Metropolitan Areas Analyzed AtlantaNew York City BaltimorePhiladelphia BostonPhoenix ChicagoPortland (Oregon) ClevelandSt. Louis DenverSalt Lake City HoustonSan Francisco Los AngelesSeattle MiamiWashington DC Minneapolis/St. Paul
Interviews Site visits and interviews with 50+ residents of affordable housing developments 30 interviews in 5 metropolitan areas: Boston, Cleveland, LA, Miami, Twin Cities Locations within ¼ mile of quality transit (near) and more than ½ mile of quality transit (far)
Cleveland, OH Long waiting lists for housing Safety and perception of safety were issues Lack of access to train station limits the use by residents Good bus service on main avenues, problems getting elsewhere
Twin Cities, MN The downtown location in Minneapolis has access to light rail, buses, shopping Buses in Edina not “frequent” but are useful Car access not as important as in other areas due to effective, useful transit

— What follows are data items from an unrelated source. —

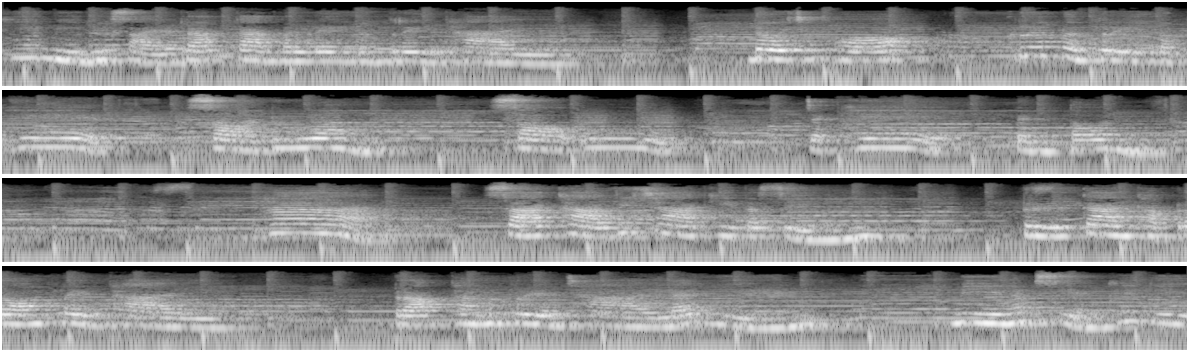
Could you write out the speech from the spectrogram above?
ที่มีนิสัยรักการบรรเลงดนตรีไทย โดยเฉพาะ รื่องดนตรีประเภท ซอด้วง ซออู้จะเข้เป็นต้น 5. สาขาวิชาคีตศิลป์หรือการขับร้องเพลงไทย รับทั้งนักเรียนชายและหญิง มีน้ำเสียงที่ดี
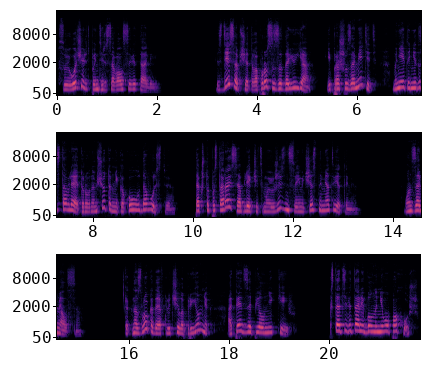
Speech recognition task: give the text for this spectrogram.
В свою очередь поинтересовался Виталий. Здесь вообще-то вопросы задаю я, и прошу заметить, Мне это не доставляет ровным счетом никакого удовольствия. Так что постарайся облегчить мою жизнь своими честными ответами. Он замялся. Как назло, когда я включила приемник, опять запел Ник Кейв. Кстати, Виталий был на него похож.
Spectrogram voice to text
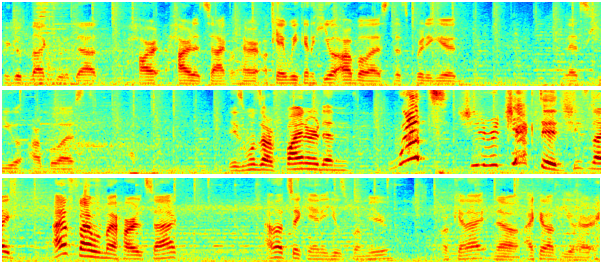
We got lucky with that heart heart attack on her. Okay, we can heal Arbalest. That's pretty good. Let's heal Arbalest. These ones are finer than what? She rejected. She's like, I'm fine with my heart attack. I'm not taking any heals from you. Or can I? No, I cannot heal her.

Notes from interviews: Long waiting lists for housing “Some places are easier to get to than others” Personal loneliness and isolation in some locations Isolation of housing has widespread costs
Summary of Research Findings A. Access to transit in compact development areas provides mobility and choice, but limitations can exist: –Nearby transit isn’t useful unless you can get to it; –Transit must accommodate people with varying physical limitations; and –Transit must take people where they need to go. B. In areas far from transit, losing mobility means losing independence Subsidized housing meets a crucial need for residents with few housing options, and the benefits of locations near transit are widely enjoyed only when transit is accessible, safe, and useful.
Who Benefits the Most from Housing Near Transit? Minimal Benefit Full Benefit Low Amount of LimitationsHigh Amount of Limitations Individual: Individual: Open to the idea of transit, without cognitive or physical impairments, and able to read and understand signage Community (External): Community (External): Living in well-planned, safe, healthy communities and in walkable neighborhoods with resources nearby. Frequent, accessible, reliable transit service that connects to most other places that one would want to travel to. Individual: Individual: Significant physical limitations that prevent boarding or waiting for transit. Those who do not understand the transit system. Community (External): Community (External): Living in poorly planned or economically struggling communities with little shopping or services nearby. Poor transit service, including bus drivers who won’t stop, poor route planning, unreliable service, inaccessible stops/stations, high crime levels.
Policy Implications We argue for policies that will lead to: The preservation of existing affordable housing, particularly in advantageous locations. Greater integration of transportation and land use in policy, planning and implementation efforts Improvements and greater investment in transit
More Information: AARP Public Policy Institute: www.aarp.org/ppi www.aarp.org/ppi AARP PPI Livable Communities Documents: http://www.aarp.org/research/ppi/liv-com/ http://www.aarp.org/research/ppi/liv-com/ PPI Document Requests: firstname.lastname@example.org@aarp.org Dr. Rodney Harrell: email@example.com@aarp.org